### Exercise description
Each line of the listing needs to be given again exactly.

### Available data

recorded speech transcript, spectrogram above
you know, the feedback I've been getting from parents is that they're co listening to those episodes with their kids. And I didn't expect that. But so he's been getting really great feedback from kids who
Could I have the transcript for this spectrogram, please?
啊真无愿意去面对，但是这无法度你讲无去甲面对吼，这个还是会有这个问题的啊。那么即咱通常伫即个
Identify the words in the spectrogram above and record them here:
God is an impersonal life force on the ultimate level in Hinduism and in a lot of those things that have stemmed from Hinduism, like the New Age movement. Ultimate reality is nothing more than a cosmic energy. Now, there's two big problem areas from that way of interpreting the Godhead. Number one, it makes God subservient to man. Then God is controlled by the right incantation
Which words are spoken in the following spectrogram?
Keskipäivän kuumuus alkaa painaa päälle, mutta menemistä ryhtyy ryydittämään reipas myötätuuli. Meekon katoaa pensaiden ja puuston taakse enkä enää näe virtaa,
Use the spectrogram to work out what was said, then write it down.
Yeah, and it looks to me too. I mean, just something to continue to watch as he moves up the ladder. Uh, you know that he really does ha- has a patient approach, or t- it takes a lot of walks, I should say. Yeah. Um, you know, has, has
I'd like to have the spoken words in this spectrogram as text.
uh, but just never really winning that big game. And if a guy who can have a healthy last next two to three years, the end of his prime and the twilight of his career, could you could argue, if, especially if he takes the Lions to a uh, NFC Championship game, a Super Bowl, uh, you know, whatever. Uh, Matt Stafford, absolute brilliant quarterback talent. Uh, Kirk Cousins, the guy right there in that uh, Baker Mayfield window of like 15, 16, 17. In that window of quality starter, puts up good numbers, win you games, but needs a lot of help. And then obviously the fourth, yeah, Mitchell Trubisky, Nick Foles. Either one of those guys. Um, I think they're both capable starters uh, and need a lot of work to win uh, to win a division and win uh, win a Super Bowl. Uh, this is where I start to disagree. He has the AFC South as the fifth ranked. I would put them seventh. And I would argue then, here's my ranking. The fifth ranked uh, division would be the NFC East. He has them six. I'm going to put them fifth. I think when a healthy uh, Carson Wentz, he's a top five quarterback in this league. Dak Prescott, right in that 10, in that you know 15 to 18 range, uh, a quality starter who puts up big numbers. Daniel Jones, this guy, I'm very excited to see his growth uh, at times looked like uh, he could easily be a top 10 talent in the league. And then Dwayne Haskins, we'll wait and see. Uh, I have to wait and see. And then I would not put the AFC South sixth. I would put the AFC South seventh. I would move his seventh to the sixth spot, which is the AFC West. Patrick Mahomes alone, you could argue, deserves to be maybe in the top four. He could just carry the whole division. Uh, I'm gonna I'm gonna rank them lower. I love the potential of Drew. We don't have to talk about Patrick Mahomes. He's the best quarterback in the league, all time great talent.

### Solution
recorded speech transcript, spectrogram above
you know, the feedback I've been getting from parents is that they're co listening to those episodes with their kids. And I didn't expect that. But so he's been getting really great feedback from kids who
Could I have the transcript for this spectrogram, please?
啊真无愿意去面对，但是这无法度你讲无去甲面对吼，这个还是会有这个问题的啊。那么即咱通常伫即个
Identify the words in the spectrogram above and record them here:
God is an impersonal life force on the ultimate level in Hinduism and in a lot of those things that have stemmed from Hinduism, like the New Age movement. Ultimate reality is nothing more than a cosmic energy. Now, there's two big problem areas from that way of interpreting the Godhead. Number one, it makes God subservient to man. Then God is controlled by the right incantation
Which words are spoken in the following spectrogram?
Keskipäivän kuumuus alkaa painaa päälle, mutta menemistä ryhtyy ryydittämään reipas myötätuuli. Meekon katoaa pensaiden ja puuston taakse enkä enää näe virtaa,
Use the spectrogram to work out what was said, then write it down.
Yeah, and it looks to me too. I mean, just something to continue to watch as he moves up the ladder. Uh, you know that he really does ha- has a patient approach, or t- it takes a lot of walks, I should say. Yeah. Um, you know, has, has
I'd like to have the spoken words in this spectrogram as text.
uh, but just never really winning that big game. And if a guy who can have a healthy last next two to three years, the end of his prime and the twilight of his career, could you could argue, if, especially if he takes the Lions to a uh, NFC Championship game, a Super Bowl, uh, you know, whatever. Uh, Matt Stafford, absolute brilliant quarterback talent. Uh, Kirk Cousins, the guy right there in that uh, Baker Mayfield window of like 15, 16, 17. In that window of quality starter, puts up good numbers, win you games, but needs a lot of help. And then obviously the fourth, yeah, Mitchell Trubisky, Nick Foles. Either one of those guys. Um, I think they're both capable starters uh, and need a lot of work to win uh, to win a division and win uh, win a Super Bowl. Uh, this is where I start to disagree. He has the AFC South as the fifth ranked. I would put them seventh. And I would argue then, here's my ranking. The fifth ranked uh, division would be the NFC East. He has them six. I'm going to put them fifth. I think when a healthy uh, Carson Wentz, he's a top five quarterback in this league. Dak Prescott, right in that 10, in that you know 15 to 18 range, uh, a quality starter who puts up big numbers. Daniel Jones, this guy, I'm very excited to see his growth uh, at times looked like uh, he could easily be a top 10 talent in the league. And then Dwayne Haskins, we'll wait and see. Uh, I have to wait and see. And then I would not put the AFC South sixth. I would put the AFC South seventh. I would move his seventh to the sixth spot, which is the AFC West. Patrick Mahomes alone, you could argue, deserves to be maybe in the top four. He could just carry the whole division. Uh, I'm gonna I'm gonna rank them lower. I love the potential of Drew. We don't have to talk about Patrick Mahomes. He's the best quarterback in the league, all time great talent.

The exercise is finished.